What key glucose to fat enzymes are stimulated by insulin?
Insulin stimulates: Phosphofructokinase (important in glycolysis and formation of fructocse-1,6-biphosphate)

PDH Phosphatase (dephosphorylates Pyruvate DH making it active, increasing activity and formation of acetyl-CoA)

Glycerol-phosphate-acyl transferase: Adds on the first acyl group onto glycerol.
What key fat mobilizing enzyme is inhibited by insulin? (hint: this is the same enzyme that is stimulated by a cup of coffee before a race)
Hormone-sensitive lipase
How does the body metabolize free glycerol?
It is transported directly to the liver for gluconeogenesis.
Where is glycerol kinase found?
Liver
What steps are needed to bring glycerol carbons into the glycolytic pathway?
Glycerol-3PO4 is converted to DHAP by glycerol-3-phosphate DH.
What steps are needed to bring glycerol into the gluconeogenenis pathway?
Glycerol needs to be phosphorylated by glycerol kinase
What's the process for converting acetylCoA into MalonylCoA? What's so special about this step?
AcetylCoA ---->MalonylCoA
Enzyme: acetylCoA carboxylase
CO2 needs biotin
ATP consumed
*this is the committed step and the rate limiting step for fatty acid synthesis.
What is the allosteric regulation for acetylCoA carboxylase?
Stimulated by citrate

Inhibited by palmitoylCoA (CoAthioesters of long chain FA) and AMP
What is the hormonal regulation of acetylCoA carboxylase?
Glucagon- phosphorylation through cAMP, which inactivates acetylCoA barboxylase. This stops fatty acid synthesis

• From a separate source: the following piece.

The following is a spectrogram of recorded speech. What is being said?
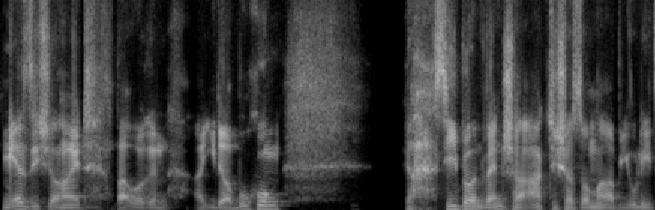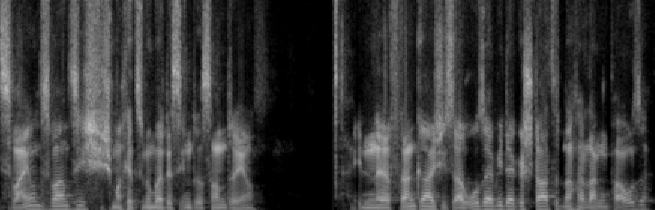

Insulin- induces a phosphodiesterase that degrades cAMP, dephosphorylates acetylCoA carboxylase, which activates the enzyme and increases FA synthesis.
What is the initiation step of fatty acid synthesis?
Binding of acetyl and malonyl to the fatty acid synthase complex.

Acetyl attaches to the ketoacyl-synthase (cys-SH) end

Malonyl attaches to the ACP (pan-SH) end
What is the elongation cycle of fatty acid synthesis?
The acetyl group is moved onto the malonyl group (cleaving off the COO-). Then, three reactions use NADPH to reduce the C=O to -CH2, and finally, the entire thing is moved back up to the ketoacyl synthase (cys-SH) end. A new malonyl is then attached to the ACP (pan-SH) end and the entire process is repeated, this time moving the newly synthesized acyl (instead of acetyl) group down.

*Note: add 2 carbons at a time because malonyl's COO- is cleaved off)
What is the cofactor that reduces the 2-ketoacyl group on the elongation chain that is attached to ACP?
NADPH (from PPP)
What is the termination step for fatty acid synthesis?
Once 16 carbon (palmitate-ACP) is produced, thioesterase cleaves at the ACP.
How does acetylCoA get into the cytoplasm?
acetylCoA attaches to OAA via citrate synthase and then goes through the citrate shuttle where it is then broken down back into acetylCoA and OAA by ATP-citrate lyase (ATP-ADP)
How does OAA get back into the mitochondria (two methods)?
OAA gets converted to malate by malate dehydrogenase and NADH-->NAD+ (uses energy). Malate is then shuttle back and converted back to OAA using the same enzyme, but NAD -->NADH (creates energy).

Or, still in the cytosol, malate can be converted into pyruvate using malic enzyme (NADP-->NADPH, loses a CO2) and then pyruvate can get into the mitochondria, which is then converted back into OAA using pyruvate carboxylase using ATP and CO2.
How does the product of fatty acid synthase enzyme (palmitate) get further elongated?
Microsomes on the ER can elongate beyond 16 carbons, also 2 carbons at a time.
How does the body produce desaturated fatty acids?
Desaturase enzymes (membrane bound on ER). They are monooxygenases that use molecular oxygen as the oxidant and either NAD or NADPH as the cofactor. The first double bond is inserted at delta9. Can't insert double bonds beyond delta9.
What are essential fatty acids? What can they be precursors for?
Linoleic acid (has a delta12 double bond)
Linolenic acid (has a delta12 and delta15 double bond)

Linolenic acid is a precursor for arachidonate (20:4: Delta 5,8,11,14)
What's the cellular compartmentation of fatty acid metabolism in the liver?
Acetyl-CoA formation occurs inside the mitochondrial matrix, and is then transported out into the cytoplasm for fatty acid synthesis